Bookish Thoughts

1. There are two movies coming out based on novels I truly love and both author's are signing off on the adaptations. David Mitchell is supporting Cloud Atlas, and Salman Rushdie wrote the screenplay, produced, and did voice-over for Midnight's Children.

The New Yorker ran a piece recently by Alexander Hemon, who interviewed the Wachowski's on their process of converting the complexity of Cloud Atlas into a screenplay. I have to say, after reading the article I actually kinda sorta felt that they truly cared about the novel and Mitchell's opinion. I suppose if they don't Matrix-ify the thing (and I can get over stupid Halle Berry playing someone I thought was Mexican) I might like it. Nonetheless I know I'll be seeing it since my husband is an even bigger Mitchell fan that I am. 

2. Last night I found something that may possibly be incredibly awesome- it's called Building Stories by Chris Ware. It's labeled as a graphic novel, but it's more than that- it's a box full of blueprints, pamphlets, cards, and other paper goods that tell the story of a group of people that live in an apartment building. I think part of the reason I'm so drawn to it is because of this idea of this evolution that's slowly coming along in print- people are finding new ways to innovate the medium without going digital. It's a little pricy at $29.93 (on Amazon; regularly $50), but I be no means think it's a rip off.

3. The number of books (and hopefully readings) on deck for this fall continues to blow my mind every single day. Zadie Smith, Junot Diaz, John Banville, Barbara Kingsolver, JK Rowling, TC Boyle, Michael Chabon, and Ian McEwan, just to name a few. I'm going to try to be patient and hold off to put some of them on my Christmas List, especially since I probably won't be reading them for months, but I don't know if I can. I'm going to pick Diaz's new one up this week so I can try to get through it before I attend his reading on Thursday night. While the sheer volume and time needed to read them all scares me a little, the fact that all these amazing authors are releasing this season just seems like a giant "fuck you" to all these less-than stellar authors who have swept the headlines this year. Take that, EL James. 

4. I've been loving seeing the books my students are reading for outside reading these past few weeks (or pretending to read, anyway). I had a student told me how much he's enjoying A Farewell to Arms and another already finish her first book.

5. I'm so ridiculously sick of Antigone- we're wrapping it up in a few days and moving on to A Chronicle of  Death Foretold, a book I'm extremely excited to reread and teach. I remember liking it when assigned it the summer between eighth and ninth grade. I was a a little taken aback when the reader learns that the sheets containing the evidence of stolen virginity are flown outside after wedding nights- we were going to talk about these things in class??? High school was going to be awesome! Little did I know the next year we'd read a book that has a lady having sex with a donkey in it (good old Allende... gotta love the South Americans). 

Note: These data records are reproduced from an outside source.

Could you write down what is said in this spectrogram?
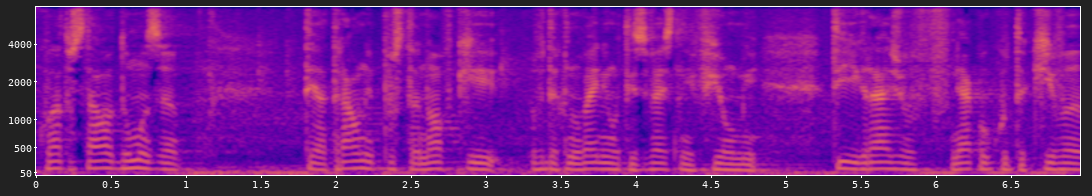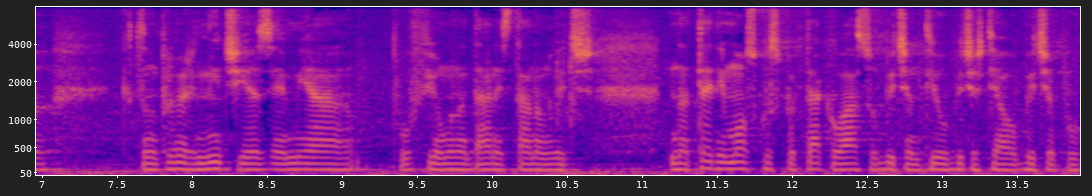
когато става дума за театрални постановки, вдъхновени от известни филми? Ти играеш в няколко такива, като например Ничия земя по филма на Дани Станович, на Теди Москов спектакъл Аз обичам, ти обичаш, тя обича по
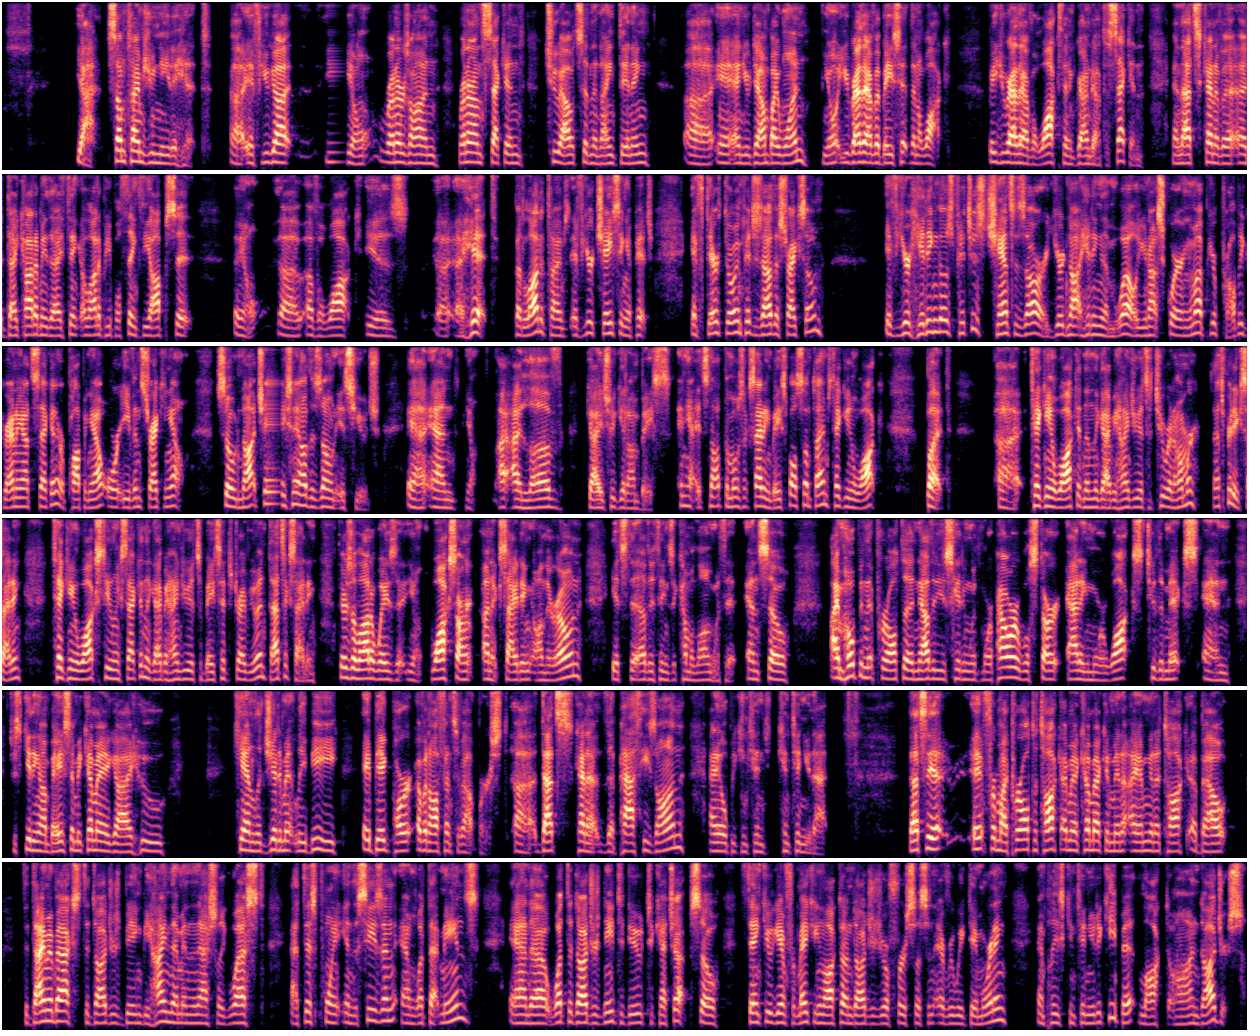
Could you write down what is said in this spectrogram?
yeah, sometimes you need a hit. Uh, if you got, you know, runners on, runner on second, two outs in the ninth inning, uh, and, and you're down by one, you know, you'd rather have a base hit than a walk but you'd rather have a walk than a ground out to second. And that's kind of a, a dichotomy that I think a lot of people think the opposite, you know, uh, of a walk is a, a, hit. But a lot of times, if you're chasing a pitch, if they're throwing pitches out of the strike zone, if you're hitting those pitches, chances are you're not hitting them well. You're not squaring them up. You're probably grounding out second or popping out or even striking out. So not chasing out of the zone is huge. And, and you know, I, I love guys who get on base. And yeah, it's not the most exciting baseball sometimes taking a walk, but uh, taking a walk and then the guy behind you hits a two run homer. That's pretty exciting. Taking a walk, stealing second, the guy behind you hits a base hit to drive you in. That's exciting. There's a lot of ways that, you know, walks aren't unexciting on their own. It's the other things that come along with it. And so I'm hoping that Peralta, now that he's hitting with more power, will start adding more walks to the mix and just getting on base and becoming a guy who can legitimately be a big part of an offensive outburst. Uh, that's kind of the path he's on. And I hope he can con- continue that. That's it, it for my Peralta talk. I'm going to come back in a minute. I am going to talk about the Diamondbacks, the Dodgers being behind them in the National League West at this point in the season and what that means and uh, what the Dodgers need to do to catch up. So, thank you again for making Locked On Dodgers your first listen every weekday morning. And please continue to keep it locked on Dodgers.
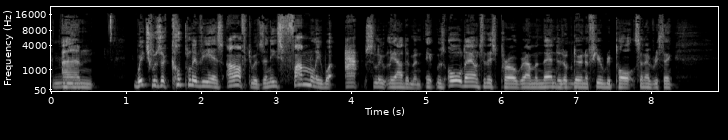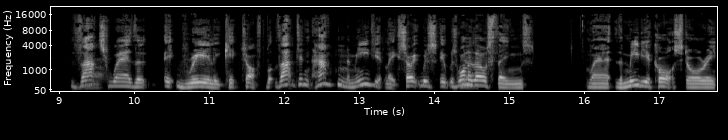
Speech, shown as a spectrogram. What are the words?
Mm. um, which was a couple of years afterwards. And his family were absolutely adamant. It was all down to this program, and they ended up Mhm. doing a few reports and everything. That's Wow. where the it really kicked off. But that didn't happen immediately. So it was it was one of those things where the media caught a story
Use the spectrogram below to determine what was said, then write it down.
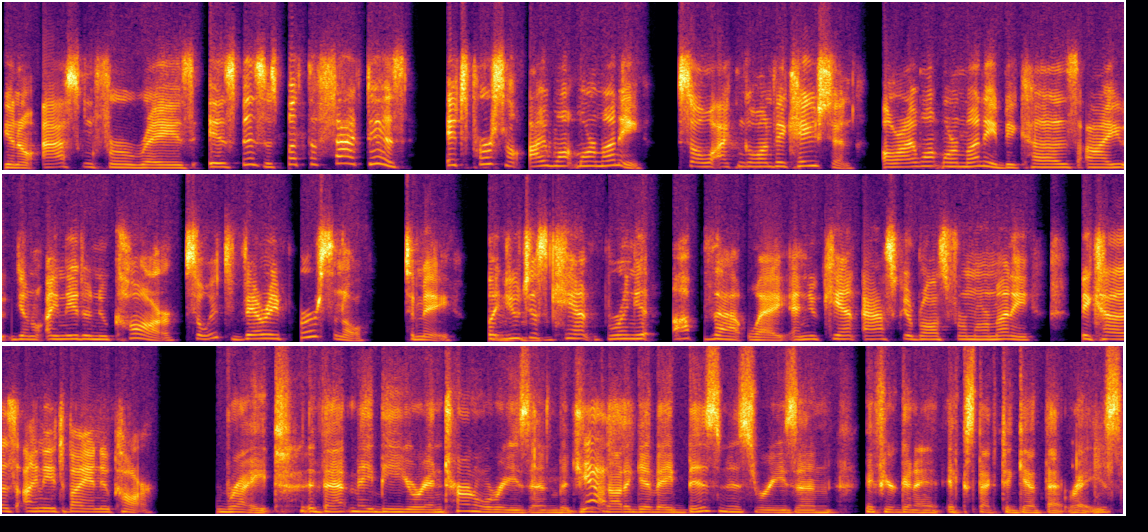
you know, asking for a raise is business. But the fact is, it's personal. I want more money so I can go on vacation, or I want more money because I, you know, I need a new car. So it's very personal to me. But mm-hmm. you just mm-hmm. can't bring it up that way. And you can't ask your boss for more money because I need to buy a new car. Right. That may be your internal reason, but you've yes. got to give a business reason if you're going to expect to get that raise.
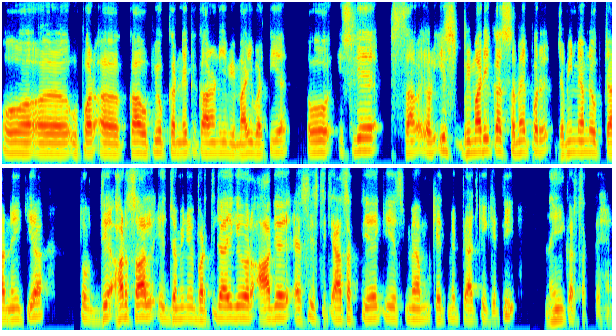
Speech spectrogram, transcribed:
ऊपर का उपयोग करने के कारण ये बीमारी बढ़ती है। तो इसलिए और इस बीमारी का समय पर ज़मीन में हमने उपचार नहीं किया तो हर साल इस ज़मीन में बढ़ती जाएगी और आगे ऐसी स्थिति आ सकती है कि इसमें हम खेत में प्याज की खेती नहीं कर सकते हैं।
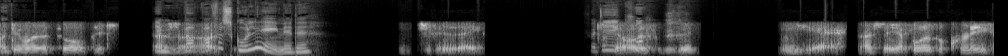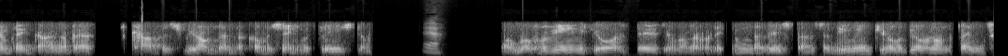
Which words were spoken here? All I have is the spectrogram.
Og det var jo tåbeligt. Jamen, hvor, hvorfor skulle I egentlig det? Det ved jeg ikke. Fordi I kunne? ja, altså jeg boede på kollegium dengang, og der kappedes vi om, hvem der kom i seng med flest. Jo. Ja. Og hvorfor vi egentlig gjorde det, det, var der vel ikke nogen, der vidste. Altså vi mente jo, at vi var nogle fandens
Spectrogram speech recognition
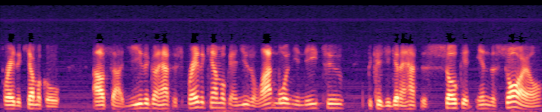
spray the chemical outside. You're either going to have to spray the chemical and use a lot more than you need to because you're going to have to soak it in the soil,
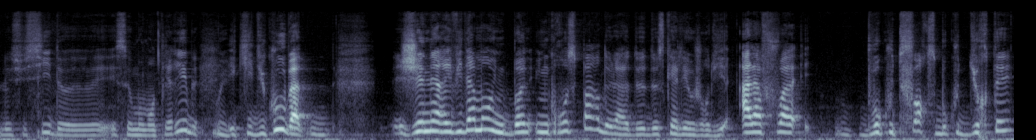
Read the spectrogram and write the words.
le suicide euh, et ce moment terrible. Et qui, du coup, bah, génère évidemment une, bonne, une grosse part de, la, de, ce qu'elle est aujourd'hui. À la fois beaucoup de force, beaucoup de dureté.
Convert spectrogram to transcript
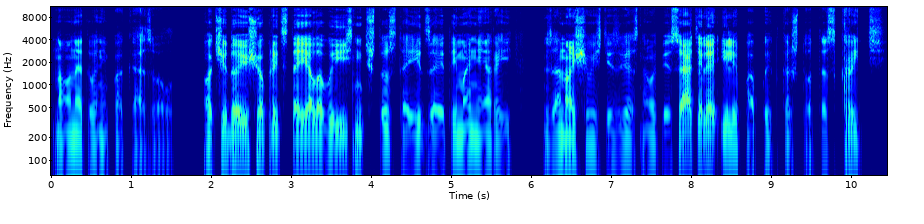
но он этого не показывал. Очидо еще предстояло выяснить, что стоит за этой манерой — заносчивость известного писателя или попытка что-то скрыть.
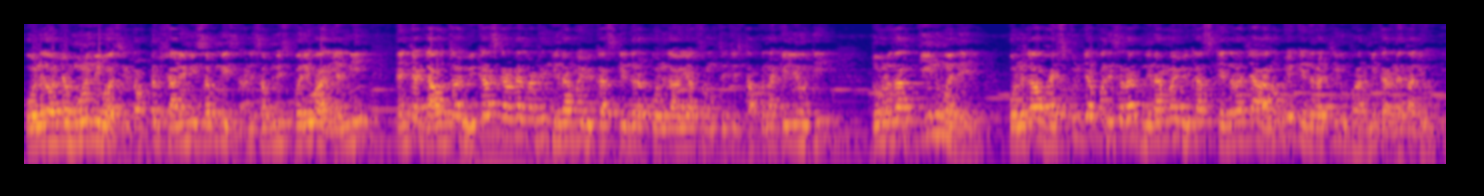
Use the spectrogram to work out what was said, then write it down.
कोलगावच्या मूळ निवासी डॉक्टर शालिनी सबनीस आणि सबनीस परिवार यांनी त्यांच्या गावचा विकास करण्यासाठी निरामय विकास केंद्र कोलगाव या संस्थेची स्थापना केली होती. दोन हजार तीन मध्ये कोलगाव हायस्कूलच्या परिसरात निरामय विकास केंद्राच्या आरोग्य केंद्राची उभारणी करण्यात आली होती.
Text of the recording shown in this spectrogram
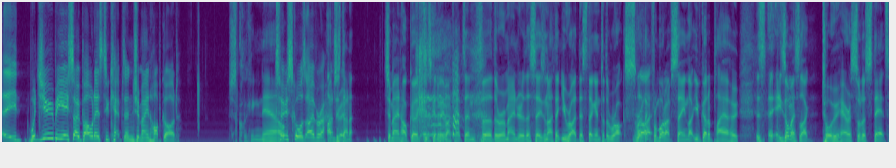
uh, would you be so bold as to captain J'maine Hopgood? Just clicking now. Two scores over 100. I've just done it. J'maine Hopgood is going to be my captain for the remainder of the season. I think you ride this thing into the rocks. I think from what I've seen, like you've got a player who is he's almost like Tohu Harris sort of stats,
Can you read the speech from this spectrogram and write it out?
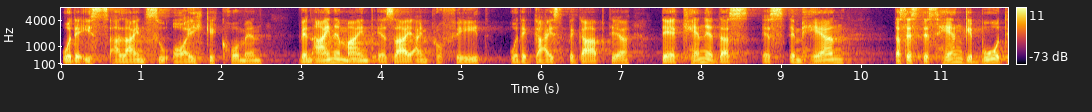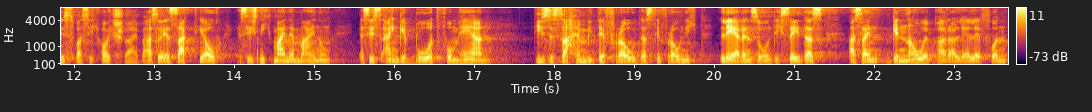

6. I'm reading two books right now, plus listening to a third and teaching a fourth. This is a huge change for my usual monogamous reading habits- I'm not sure if I like it. I started reading Animal, Vegetable, Miracle by Barbara Kingsolver but started craving some fiction (yes, I realize how nerdy that makes me sound), so I started The Woman Who Walks Into Doors by Roddy Doyle. Meanwhile I'm listening to A Prayer for Owen Meanie (which I've read before) and working with Antigone at work. They're all quite different, so it works for now.

1 comment:

  1. I recently hear of building stories too. Reminds me of the old choose you own adventure books I read as a kid. I love #3, "take that EL James."